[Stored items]
----

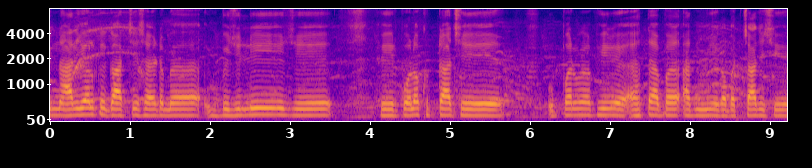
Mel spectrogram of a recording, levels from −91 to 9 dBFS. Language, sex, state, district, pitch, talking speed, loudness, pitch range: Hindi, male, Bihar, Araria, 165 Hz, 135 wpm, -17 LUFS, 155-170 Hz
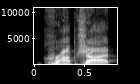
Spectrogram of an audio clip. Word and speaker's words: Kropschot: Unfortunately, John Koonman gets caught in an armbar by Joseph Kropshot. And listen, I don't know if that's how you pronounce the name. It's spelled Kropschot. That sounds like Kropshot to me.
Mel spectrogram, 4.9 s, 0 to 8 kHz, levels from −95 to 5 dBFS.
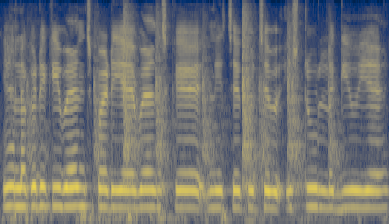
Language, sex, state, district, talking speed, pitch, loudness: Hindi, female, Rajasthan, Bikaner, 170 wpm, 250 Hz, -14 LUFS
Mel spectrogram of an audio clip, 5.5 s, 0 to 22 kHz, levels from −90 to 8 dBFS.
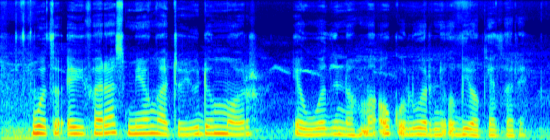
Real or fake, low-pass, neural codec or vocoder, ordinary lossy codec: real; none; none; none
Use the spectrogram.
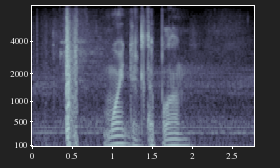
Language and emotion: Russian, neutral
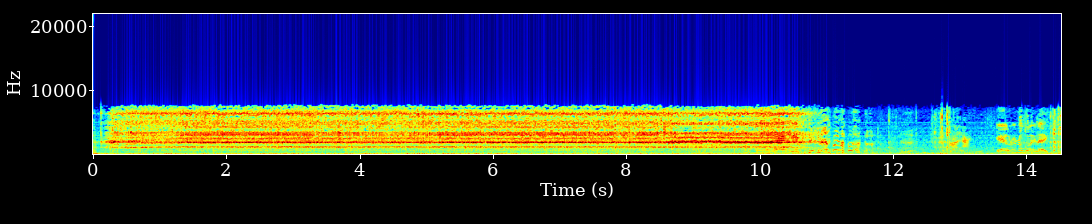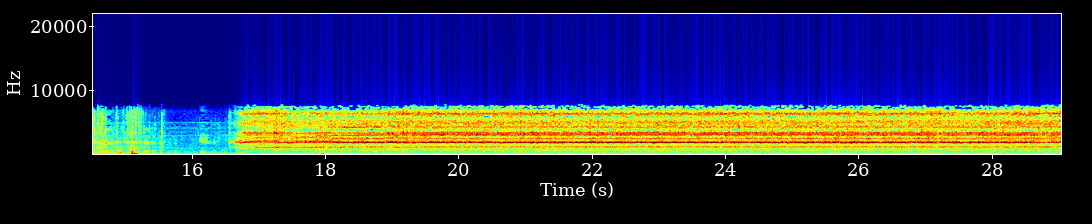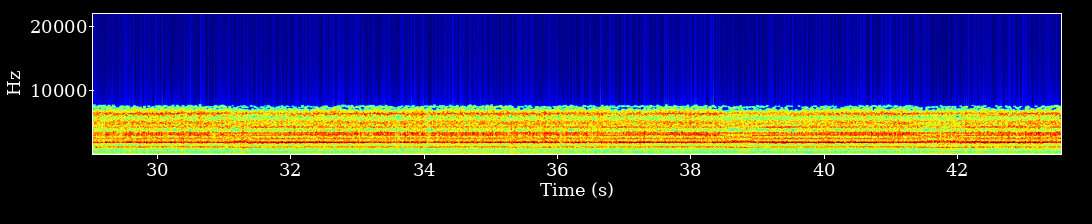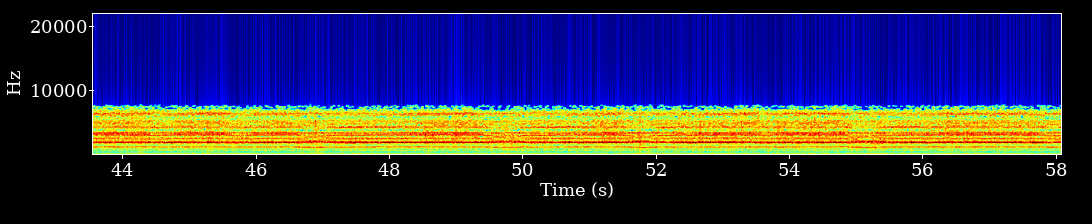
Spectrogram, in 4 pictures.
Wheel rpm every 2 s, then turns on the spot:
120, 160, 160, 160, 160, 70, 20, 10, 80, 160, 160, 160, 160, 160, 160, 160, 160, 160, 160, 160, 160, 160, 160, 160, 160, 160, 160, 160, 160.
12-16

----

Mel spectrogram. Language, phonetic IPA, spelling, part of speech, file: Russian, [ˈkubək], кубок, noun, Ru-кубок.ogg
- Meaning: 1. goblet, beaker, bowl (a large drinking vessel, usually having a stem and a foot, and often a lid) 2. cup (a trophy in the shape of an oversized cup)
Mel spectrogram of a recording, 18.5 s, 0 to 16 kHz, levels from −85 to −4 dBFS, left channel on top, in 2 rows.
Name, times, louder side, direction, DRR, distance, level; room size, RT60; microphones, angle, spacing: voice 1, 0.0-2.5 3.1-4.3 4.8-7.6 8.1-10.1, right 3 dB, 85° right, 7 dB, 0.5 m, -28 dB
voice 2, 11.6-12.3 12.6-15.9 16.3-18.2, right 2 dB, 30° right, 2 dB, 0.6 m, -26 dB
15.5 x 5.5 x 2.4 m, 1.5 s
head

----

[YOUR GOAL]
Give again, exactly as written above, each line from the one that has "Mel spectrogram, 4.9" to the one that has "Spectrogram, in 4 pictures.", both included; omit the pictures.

[ANSWER FOR THIS EXERCISE]
Mel spectrogram, 4.9 s, 0 to 8 kHz, levels from −95 to 5 dBFS.
Language, sex, state, district, talking speed, pitch, loudness: Hindi, female, Rajasthan, Bikaner, 170 wpm, 250 Hz, -14 LUFS
Mel spectrogram of an audio clip, 5.5 s, 0 to 22 kHz, levels from −90 to 8 dBFS.
Real or fake, low-pass, neural codec or vocoder, ordinary lossy codec: real; none; none; none
Use the spectrogram.
Language and emotion: Russian, neutral
Spectrogram, in 4 pictures.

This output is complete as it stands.